[Data listing Boundary: Start]

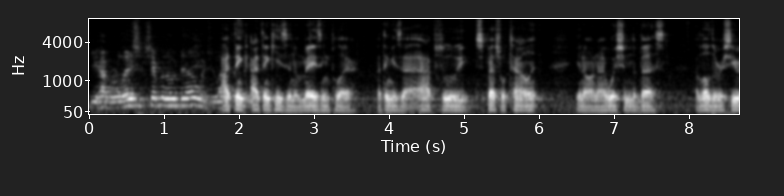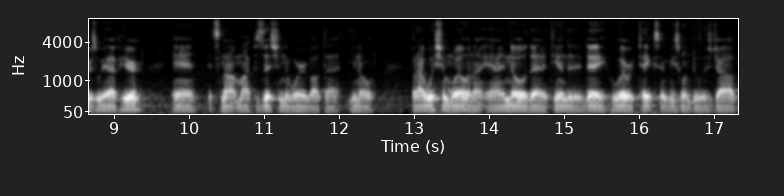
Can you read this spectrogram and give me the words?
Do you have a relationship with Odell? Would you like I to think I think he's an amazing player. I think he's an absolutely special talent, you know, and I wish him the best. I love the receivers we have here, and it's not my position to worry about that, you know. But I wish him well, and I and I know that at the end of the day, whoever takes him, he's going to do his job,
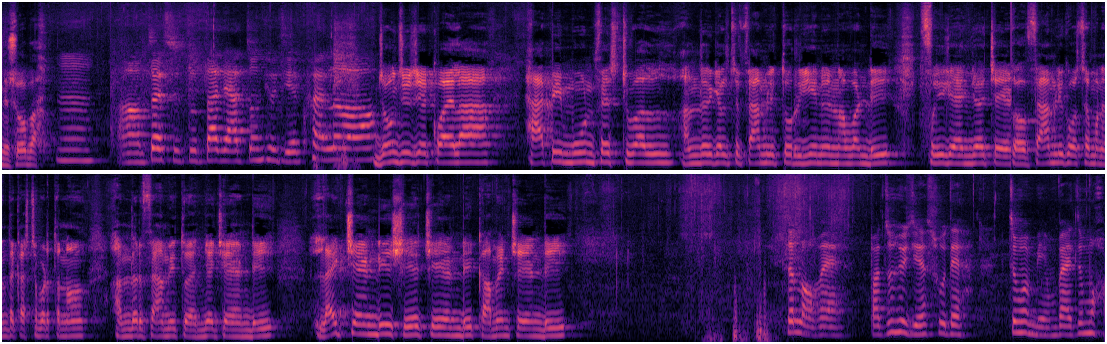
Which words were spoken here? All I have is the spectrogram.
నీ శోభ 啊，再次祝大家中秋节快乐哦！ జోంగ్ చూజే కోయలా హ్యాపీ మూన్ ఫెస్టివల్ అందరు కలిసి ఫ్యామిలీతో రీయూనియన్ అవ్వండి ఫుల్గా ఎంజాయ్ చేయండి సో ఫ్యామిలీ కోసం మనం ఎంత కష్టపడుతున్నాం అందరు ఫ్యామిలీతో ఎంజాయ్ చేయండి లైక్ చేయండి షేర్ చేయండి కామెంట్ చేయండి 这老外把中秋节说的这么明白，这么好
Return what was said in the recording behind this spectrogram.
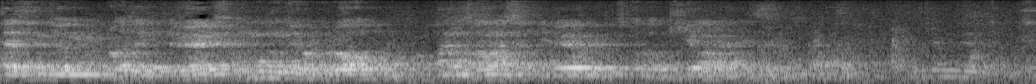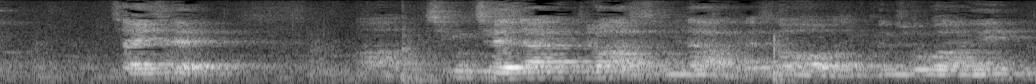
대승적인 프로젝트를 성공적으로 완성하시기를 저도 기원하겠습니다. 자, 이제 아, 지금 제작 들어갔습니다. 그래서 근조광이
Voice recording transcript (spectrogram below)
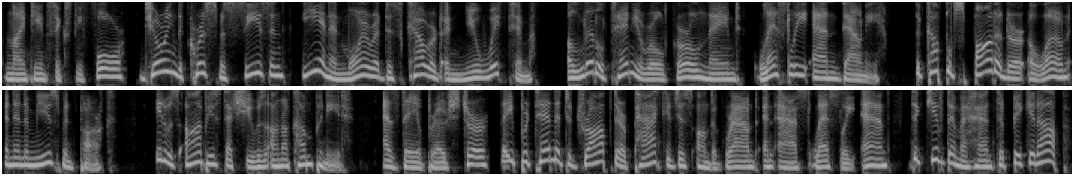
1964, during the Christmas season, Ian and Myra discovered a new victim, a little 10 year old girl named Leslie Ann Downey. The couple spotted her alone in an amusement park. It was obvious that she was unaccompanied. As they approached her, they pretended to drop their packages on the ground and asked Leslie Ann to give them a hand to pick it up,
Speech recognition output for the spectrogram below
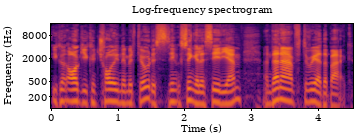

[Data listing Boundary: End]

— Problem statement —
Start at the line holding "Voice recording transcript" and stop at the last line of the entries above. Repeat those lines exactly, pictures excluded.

— The completed task —
Voice recording transcript (spectrogram below)
1964, during the Christmas season, Ian and Myra discovered a new victim, a little 10 year old girl named Leslie Ann Downey. The couple spotted her alone in an amusement park. It was obvious that she was unaccompanied. As they approached her, they pretended to drop their packages on the ground and asked Leslie Ann to give them a hand to pick it up,
Speech recognition output for the spectrogram below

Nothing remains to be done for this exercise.